Marseille Tarots have a rich history, a unique artistic style, and layered symbolism. Yoav, (who sadly passed away last year) was a modern master of this tradition. In this book we have a record of his knowledge of not only the cards themselves but also about reading the cards. Whatever style of deck you use, you can probably pick up some surprising insights from Yoav’s work. Here he talks about the questions asked during a reading:
What is the Question?
Many Tarot books attach much importance to the explicit formulation of the question. It is as if the cards were somehow obliged to answer the exact wording of the query. But as I see it, even if the querent comes to the reading with a clear and precise question, we should regard it only as a starting point. People are not always self-aware enough to know what exactly it is that troubles them. And even if they are, they don’t always feel free to reveal it right away during the first minutes of a meeting with a total stranger. In other words, the question that the querent presents at the beginning of the reading is not always the real question, which we are supposed to answer in order to help him.

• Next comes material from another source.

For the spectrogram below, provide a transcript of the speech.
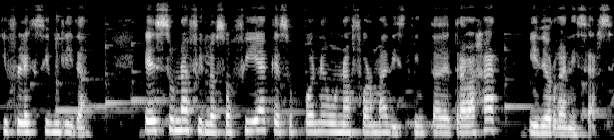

That is why at the beginning of the session I prefer to let the querent present his story as he chooses, listen to him and maybe ask some questions of my own when something seems strange or unclear to me. Eventually we may arrive at a focused question and spread the card in order to answer it. But we may also just describe the situation, open the cards and see where they lead us. While the querent is speaking, I pay attention to the way he presents things and interpret it by the rule that everything is a sign. If the querent starts out with a long and detailed story, perhaps the first thing that he needs is just someone to listen to him. If the story is complicated and winding, he might be avoiding the real problem and trying to hide it behind a cloud of details. On the other hand, if the querent declines to give us information or challenges us to find out by ourselves what is the matter with him, we should note his closed and defensive attitude and understand it as a need to protect himself. We will probably have to work hard to gain his confidence, so that he may allow himself to bring down his defenses.
We should be suspicious of an all-too-clear and explicit question, as it might be just a cover, hiding the really essential point. For example, a person may ask how he can improve his situation at work or with his life partner. During the reading, the question may come up as to whether at all he wants to remain in his present job or relationship. Of course, in such a case we are not supposed to give him a definite yes-or-no answer, only to open him to new insights on the subject that he can later process with himself. In another instance, a querent may tell us about a business problem, but the reading may show that a family complication is bothering him and not letting him devote his energies to his business. In such a case, the real question is what to do about the family complication.
Many people come for a Tarot reading expecting a fortune-telling session, as if the cards are to say what will happen to them. So they may ask a question about future events: When will I get married? Will the business succeed? Will the quarrel end? Taking such a question at face value and giving them a definite answer is usually not productive. Right or wrong, an optimistic prediction may lower the motivation of the querent to make an effort as he may believe that success is guaranteed. A pessimistic one could also lower his motivation, this time because he may think all is lost anyway. The point is that such questions are formulated in terms of the future only on the surface of things. It is a language in which the querent expresses his present fears and concerns about the future. It is important to calm fears when they arise. But the real question, which has practical consequences, is not about the past or the future but always about the present: what can the querent do now in order to improve his situation?
The querent’s reactions at the end of the meeting should also not always be taken at face value. Sometimes it happens that people tell me things like “You didn’t tell me much that was new,” or “I didn’t relate to the message you conveyed.” But a few months or years later I meet them by chance, and then it turns out that the reading was meaningful and occupied their thoughts for a long time. In such cases one can hear things like “I didn’t understand at the time what came up in the reading, and only a few months later did it dawn on me.” It is important to remember that the prospect of real change always arouses real resistance at first. The significant test is over time, after the querent has digested and worked out what came up in the session. Thus, the criterion for a successful and productive reading is not whether the querent comes out from it with an immediate feeling of satisfaction. Rather, it is whether in retrospect he considers it as having been a positive and helpful experience.